On February 20 each year, insurers issue about 8,000 certificates valid for a year, guaranteeing to insure anyone affected by pollution damage from tankers, even if it results from someone else’s mistake.
P&I clubs could be barred from honouring claims for pollution incidents during voyages involving Iran covered by a valid blue card.
An executive at one P&I club, speaking on condition of anonymity, said the ban made life “less straightforward” for insurers.
“It means we have that difficult position of being caught in between an obligation under one system and an obligation under another one.”
Mr Bardot said confidence in the system would be so damaged that countries might demand extra pollution cover beyond the blue card before letting vessels trade.
“The system is based on the certainty of availability of compensation, which is guaranteed through the marine insurance system,” Mr Bardot said. “[Sanctions] will completely undermine the situation.”
However, the other executive suggested that the effects might be limited to delays in payment.
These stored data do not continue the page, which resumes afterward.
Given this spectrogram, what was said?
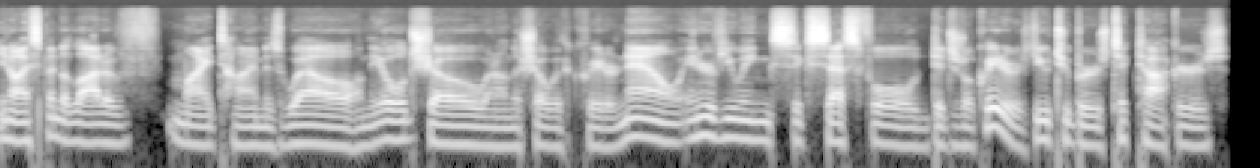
You know, I spend a lot of my time as well on the old show and on the show with Creator Now, interviewing successful digital creators, YouTubers, TikTokers,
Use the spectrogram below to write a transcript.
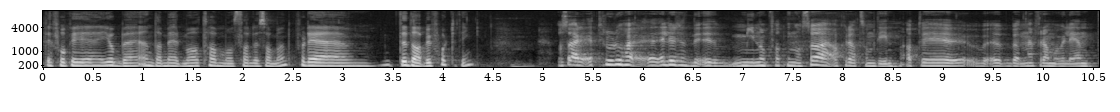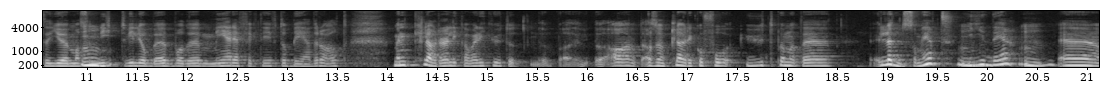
det får vi jobbe enda mer med å ta med oss alle sammen. For det, det er da vi får til ting. Og så er det, jeg tror du har, eller Min oppfatning også er akkurat som din. At vi, bøndene er framoverlent, gjør masse mm. nytt, vil jobbe både mer effektivt og bedre og alt. Men klarer allikevel ikke, ut, altså, klarer ikke å få ut på en måte lønnsomhet mm. i det. Mm. Uh,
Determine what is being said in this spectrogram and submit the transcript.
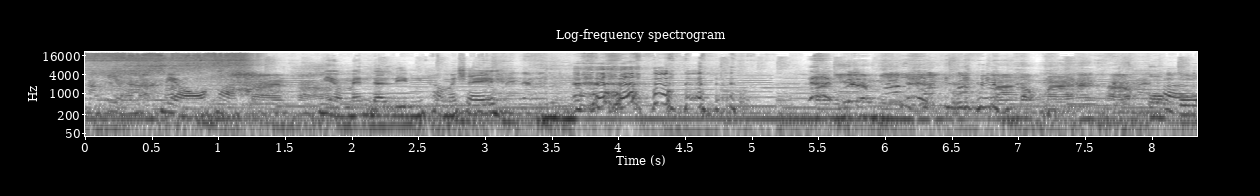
เท้าแมวนะเหมียวค่ะ ใช่ครับเหมียวแมนดารินค่ะไม่ใช่ไม่ได้เลยตอนนี้จะมีร้านดอกไม้นะครับ โกโก้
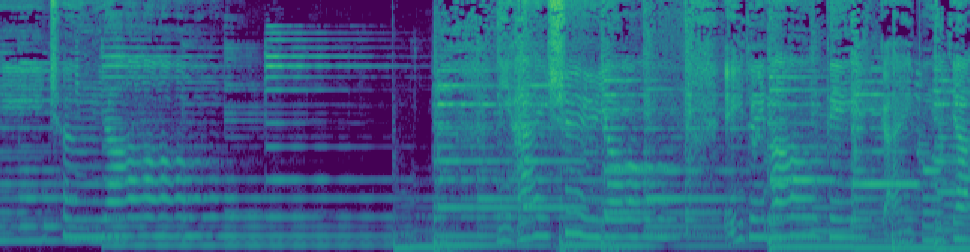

The UK Treasury and other host governments would probably allow exemptions to sanctions for payments to those affected by pollution, he said.
“If there were some kind of environmental disaster off Singapore and there was a government making direct claims, probably the feeling would be that the Treasury would issue a licence,” the executive said.
The International Maritime Organisation, which sets the rules for international shipping, said it could not comment on the sanctions regime but that it was shipowners’ duty to maintain valid insurance.
The European Commission’s Transport Directorate had no immediate response.